AGAWAM Karen Vella, a resident of Meadowbrook Road, said her oldest son "lives, eats and breathes baseball." But sending her three children out to play baseball in their neighborhood park means her son comes home with poison ivy, she explained.

Vella said that what was once a beautifully kept park for the young and old to enjoy has become overrun with weeds, poison ivy and broken bottles.

Tired of the park's dilapidated condition, Vella petitioned town officials on behalf of Meadowbrook residents to appropriate funds to restore the park. A recommendation from the Community Preservation Committee currently before the City Council calls for the appropriation of $12,000 of Community Preservation Act (CPA) funding for two neighborhood parks. If approved, the funds will be used to hire a landscape architecture firm to produce a design proposal and cost analysis for the Meadowbrook and Valleybrook neighborhood parks.

Christopher Sparks, director of the Parks and Recreation Department, said the delay for a funding application was due to the ongoing construction of the School Street and River Road Park -- projected to open this year.

"We had to prioritize the funding and workload on the Park and Rec. [Department]," Sparks explained of the delay. He added that he also wanted to include Valleybrook in the park redevelopment process even though Valleybrook residents have yet to contact him -- because he is looking to "evenly distribute park growth" throughout town.

In Sparks' application for the CPA funds, he cited the results of the 2006 Open Space and Recreation survey, in which 95 percent of responses indicated their support for more town recreation facilities.
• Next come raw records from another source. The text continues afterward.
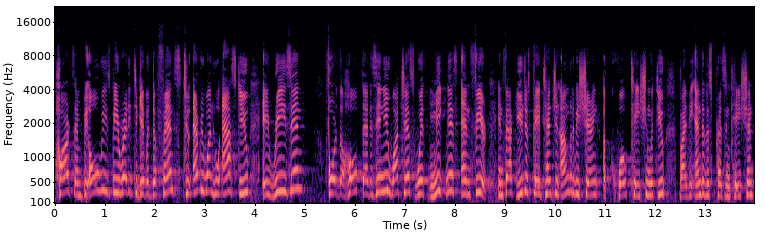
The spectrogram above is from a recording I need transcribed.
Hearts and be, always be ready to give a defense to everyone who asks you a reason for the hope that is in you, watch this, with meekness and fear. In fact, you just pay attention. I'm going to be sharing a quotation with you by the end of this presentation.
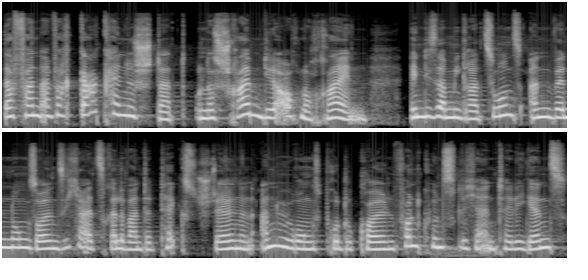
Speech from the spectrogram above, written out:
Da fand einfach gar keine statt. Und das schreiben die da auch noch rein. In dieser Migrationsanwendung sollen sicherheitsrelevante Textstellen in Anhörungsprotokollen von künstlicher Intelligenz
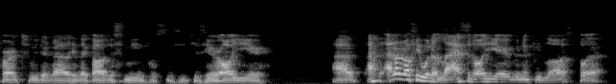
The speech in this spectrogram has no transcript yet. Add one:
Fern tweeted out. He's like, "Oh, this means Vucetich just here all year." I, I I don't know if he would have lasted all year even if we lost, but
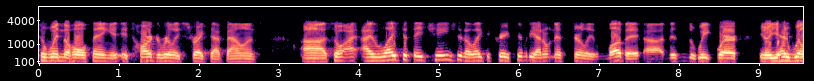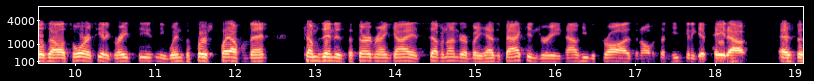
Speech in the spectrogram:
to win the whole thing. It, it's hard to really strike that balance. Uh, so I, I like that they changed it. I like the creativity. I don't necessarily love it. Uh, this is a week where you know you had Will Zalatoris. He had a great season. He wins the first playoff event. Comes in as the third ranked guy at seven under, but he has a back injury. Now he withdraws, and all of a sudden he's going to get paid out as the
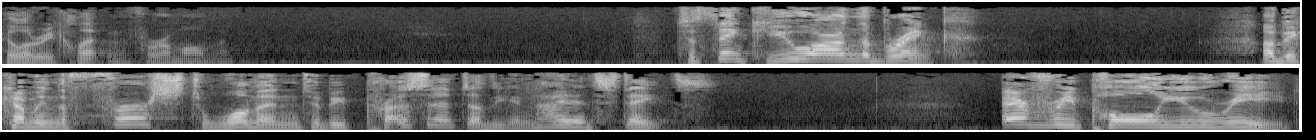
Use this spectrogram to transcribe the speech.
Hillary Clinton for a moment. To think you are on the brink of becoming the first woman to be president of the United States. Every poll you read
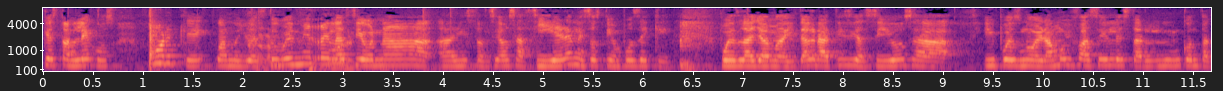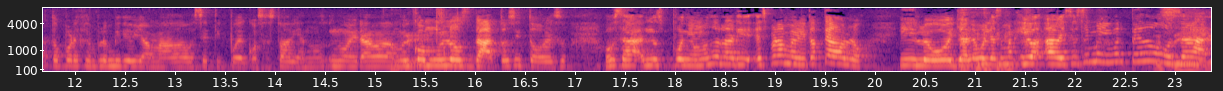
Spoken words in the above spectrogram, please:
que están lejos. Porque cuando yo estuve en mi relación a, a distancia, o sea, sí eran esos tiempos de que, pues la llamadita gratis y así, o sea y pues no era muy fácil estar en contacto, por ejemplo, en videollamada o ese tipo de cosas todavía, no, no era muy común los datos y todo eso. O sea, nos poníamos a hablar y, espérame, ahorita te hablo. Y luego ya le volvías a llamar. Y a veces se me iba el pedo, o sea,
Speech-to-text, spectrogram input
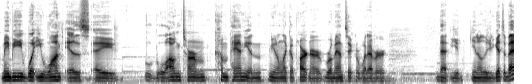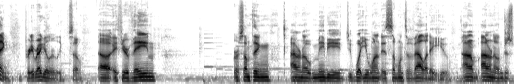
maybe what you want is a long-term companion, you know, like a partner, romantic or whatever that you you know you get to bang pretty regularly. So uh, if you're vain or something, I don't know. Maybe what you want is someone to validate you. I don't. I don't know. I'm just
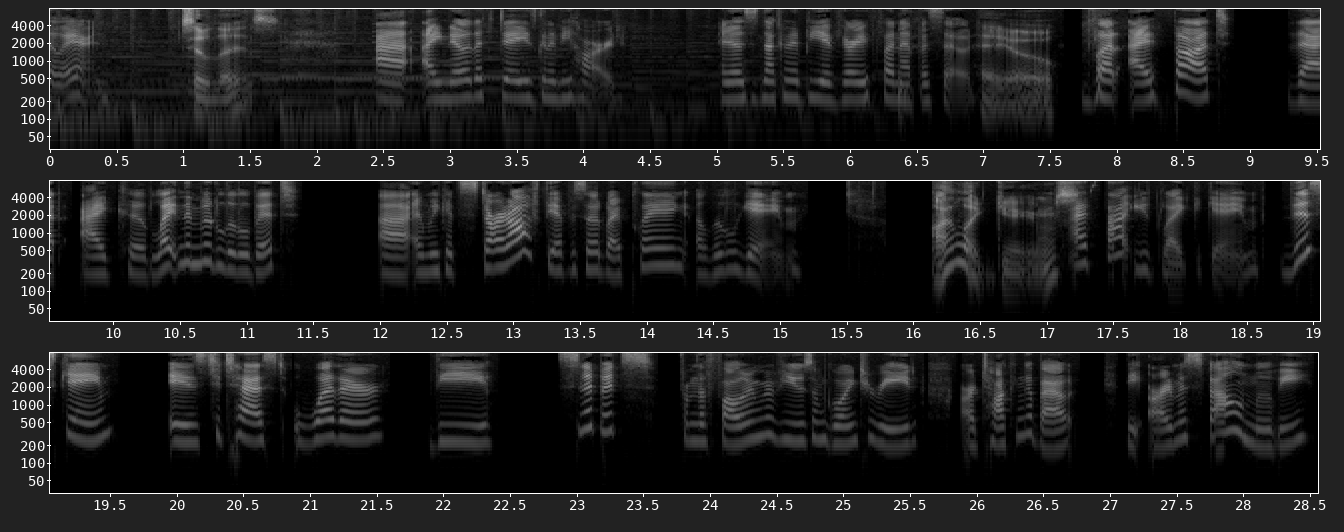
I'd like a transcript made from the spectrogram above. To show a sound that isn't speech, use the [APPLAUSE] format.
So, Aaron, So Liz. uh, I know that today is going to be hard. I know this is not going to be a very fun episode, Hey oh. but I thought that I could lighten the mood a little bit, uh, and we could start off the episode by playing a little game. I like games. I thought you'd like a game. This game is to test whether the snippets from the following reviews I'm going to read are talking about the Artemis Fowl movie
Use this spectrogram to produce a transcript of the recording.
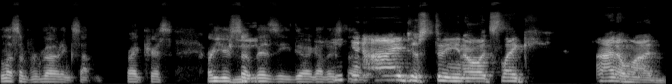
unless I'm promoting something, right, Chris? Or you're so busy doing other stuff. Yeah, I just, uh, you know, it's like I don't want to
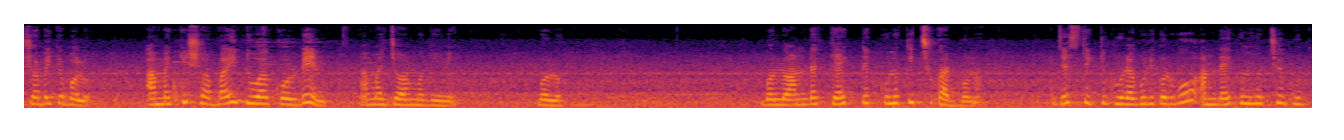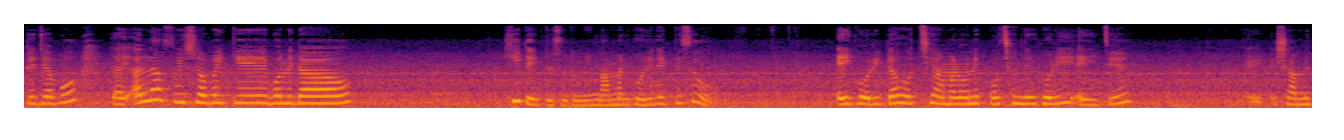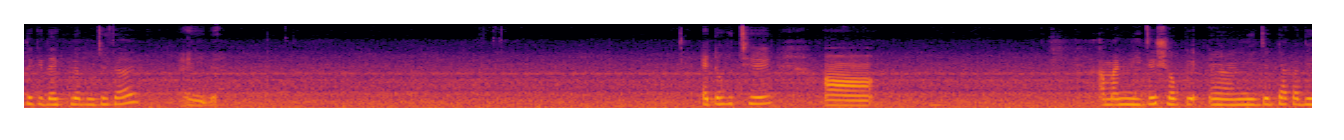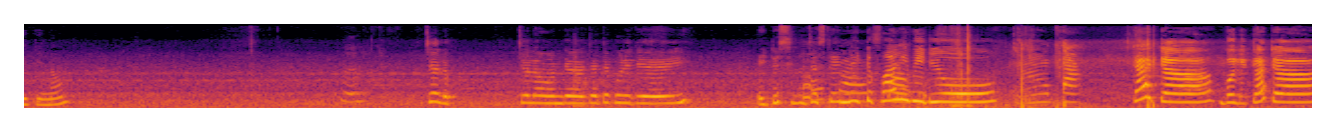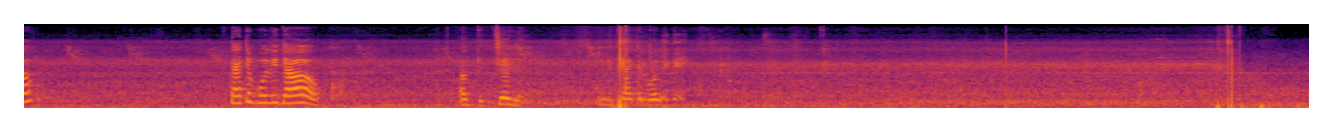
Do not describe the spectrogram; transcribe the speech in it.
সবাইকে বলো আমাকে সবাই দোয়া করবেন আমার জন্মদিনে? বলো বলল আমরা কেক টেক কোনো কিচ্ছু কাটবো না। জাস্ট একটু ঘোরাঘুরি করব। আমরা এখন হচ্ছে ঘুরতে যাব। তাই আল্লাহ হাফিজ সবাইকে বলে দাও। কি দেখতেছো তুমি? মামার ঘড়ি দেখতেছো? এই ঘড়িটা হচ্ছে আমার অনেক পছন্দের ঘড়ি। এই যে সামনে থেকে দেখলে বোঝা যায়। এই এটা হচ্ছে আমার নিজের শখে নিজের টাকা দিয়ে কেনা। চলো চলো আমাদের টাটা করে দেই। এইটা ছিল জাস্ট এমনি একটা ফানি ভিডিও টাটা। বলি টাটা। টাটা বলি দাও। ওকে চলো আমরা টাটা বলে দেই।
Within Sparks' Meadowbrook/Valleybrook Master Plan Proposal, he included estimates from three landscape architects, including Berkshire Design Group Inc. (who projected their design cost at $11,100), Kaestle Boos Associates Inc. (who projected their design cost at $16,000) and Weston & Sampson (who projected their design cost at $25,000).
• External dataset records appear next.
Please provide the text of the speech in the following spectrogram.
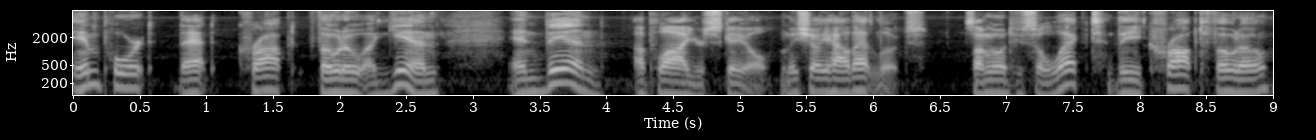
import that cropped photo again, and then apply your scale. Let me show you how that looks. So I'm going to select the cropped photo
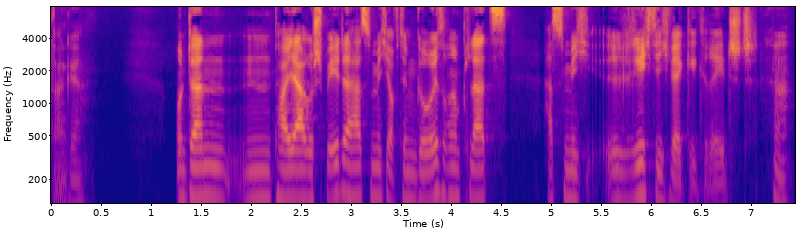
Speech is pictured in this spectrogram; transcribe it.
danke. Und dann ein paar Jahre später hast du mich auf dem größeren Platz, hast du mich richtig weggegrätscht. Ja.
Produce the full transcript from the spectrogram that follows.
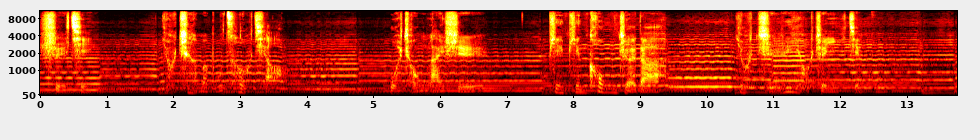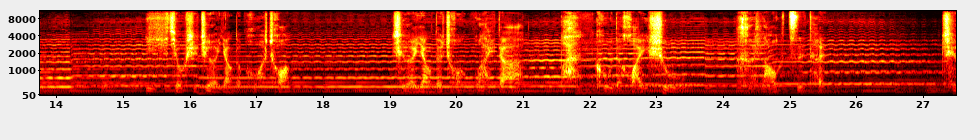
事情又这么不凑巧。我重来时，偏偏空着的，又只有这一间屋，依旧是这样的破窗，这样的窗外的半枯的槐树和老紫藤，这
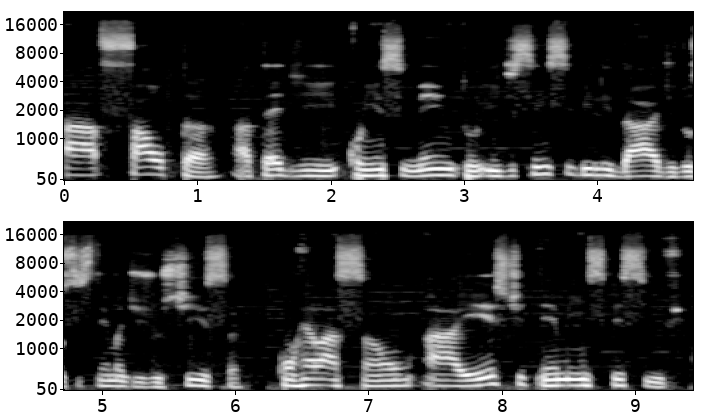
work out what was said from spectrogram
a falta até de conhecimento e de sensibilidade do sistema de justiça com relação a este tema em específico.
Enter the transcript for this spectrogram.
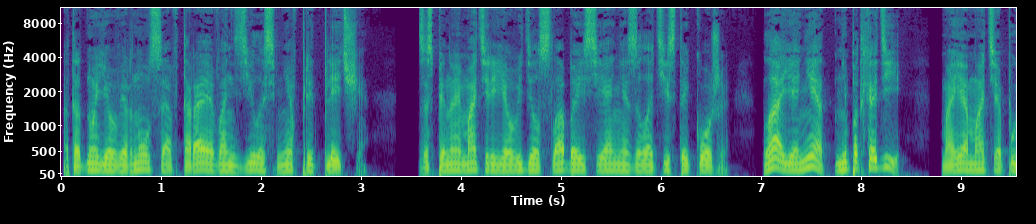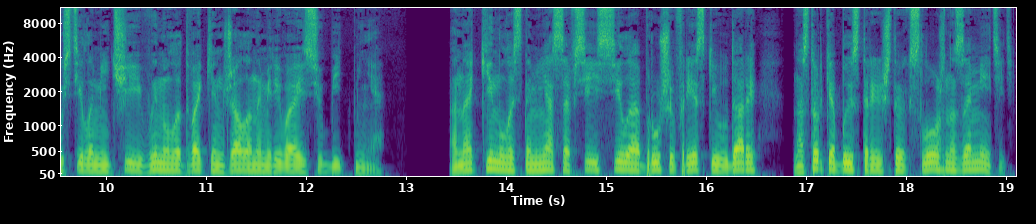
От одной я увернулся, а вторая вонзилась мне в предплечье. За спиной матери я увидел слабое сияние золотистой кожи. «Лая, нет, не подходи!» Моя мать опустила мечи и вынула два кинжала, намереваясь убить меня. Она кинулась на меня со всей силы, обрушив резкие удары, настолько быстрые, что их сложно заметить,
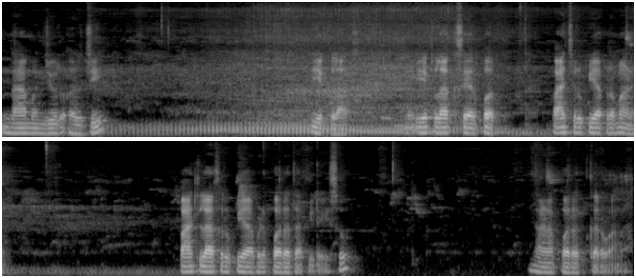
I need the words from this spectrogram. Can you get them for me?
ના મંજૂર અરજી એક લાખ. એક લાખ શેર પર પાંચ રૂપિયા પ્રમાણે પાંચ લાખ રૂપિયા આપણે પરત આપી દઈશું. નાણાં પરત કરવાના.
Sparks said he is looking to "reclaim the areas as usable spaces," adding that the appeal for these parks is that they will be for their own neighborhoods as opposed to regional parks such as the one on School Street and River Road.

"There are areas in town that do need neighborhood parks and we've been concentrating on big parks and neglecting neighborhood parks," Louis Russo, vice chair of the Community Preservation Committee, said.
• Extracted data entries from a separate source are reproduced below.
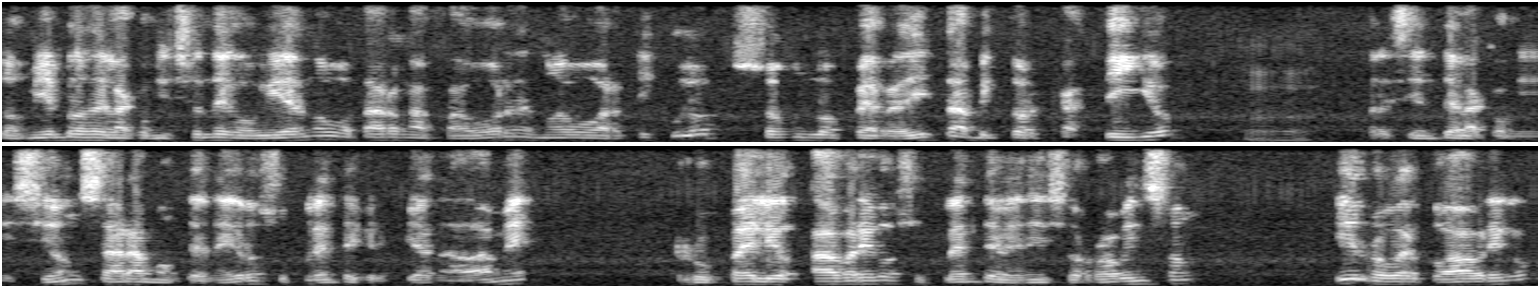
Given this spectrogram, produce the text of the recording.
Los miembros de la Comisión de Gobierno votaron a favor del nuevo artículo. Son los perredistas Víctor Castillo, presidente de la Comisión, Sara Montenegro, suplente Cristiana Adame, Rupelio Ábrego, suplente Benicio Robinson y Roberto Ábrego,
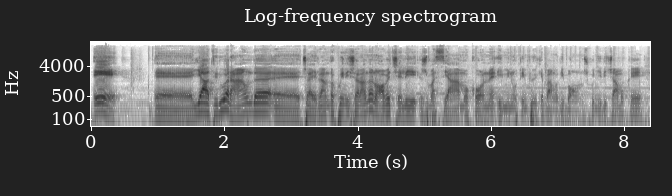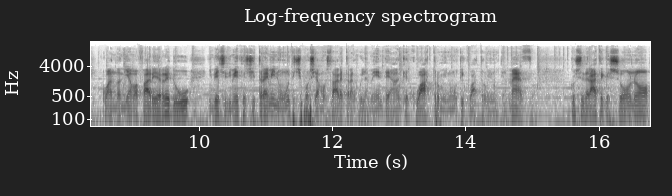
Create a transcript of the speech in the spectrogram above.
E eh, gli altri due round, eh, cioè il round a 15 e il round a 9, ce li smazziamo con il minuto in più che abbiamo di bonus. Quindi diciamo che quando andiamo a fare il redo, invece di metterci 3 minuti, ci possiamo stare tranquillamente anche 4 minuti, 4 minuti e mezzo. Considerate che sono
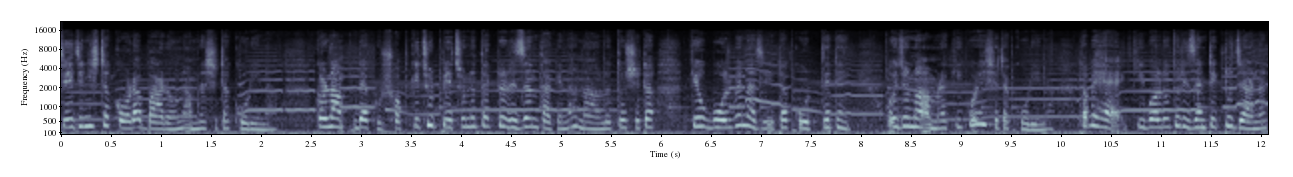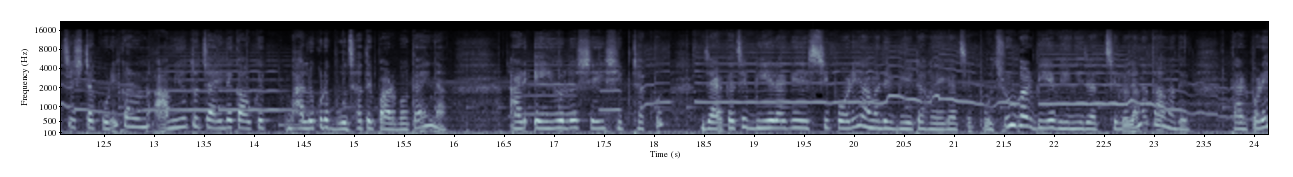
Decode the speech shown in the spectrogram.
যে জিনিসটা করা বারণ, আমরা সেটা করি না। কারণ দেখো সব কিছুর পেছনে তো একটা রিজন থাকে না না হলে তো সেটা কেউ বলবে না যে এটা করতে নেই। ওই জন্য আমরা কি করি, সেটা করি না। তবে হ্যাঁ কি বলো তো রিজনটা একটু জানার চেষ্টা করি, কারণ আমিও তো চাইলে কাউকে ভালো করে বোঝাতে পারব, তাই না? আর এই হলো সেই শিব ঠাকুর, যার কাছে বিয়ের আগে এসছি পরেই আমাদের বিয়েটা হয়ে গেছে। প্রচুরবার বিয়ে ভেঙে যাচ্ছিল, জানো তো আমাদের। তারপরে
Russo added that he is also concerned with the maintenance of parks across town. He said that he will be working with Mayor Susan Dawson to try and allocate for a larger appropriation of maintenance funding within the town's budget.

Henry Kozloski, chair of the Community Preservation Committee, said the committee recommended that the funds be appropriated for the two parks in order to preserve open space and also as part of their annual mandates. He explained that every year 10 percent of CPA funds must be appropriated for housing, historical preservation and open space, adding that any remaining funds can be used for the three aforementioned categories and recreation.

City Councilor Jill Simpson, chair of the Ad Hoc CPA Committee, said, "There's a need for more localized areas for local kids to use open space." She added, however, that the town must also have the funds to maintain the parks.

Sparks explained that if the CPA funds are approved by the City Council the design process will move forward and he will also apply for an Urban Self-Help Grant from the Executive Office of Environmental Affairs for additional funding for the cites' reconstruction.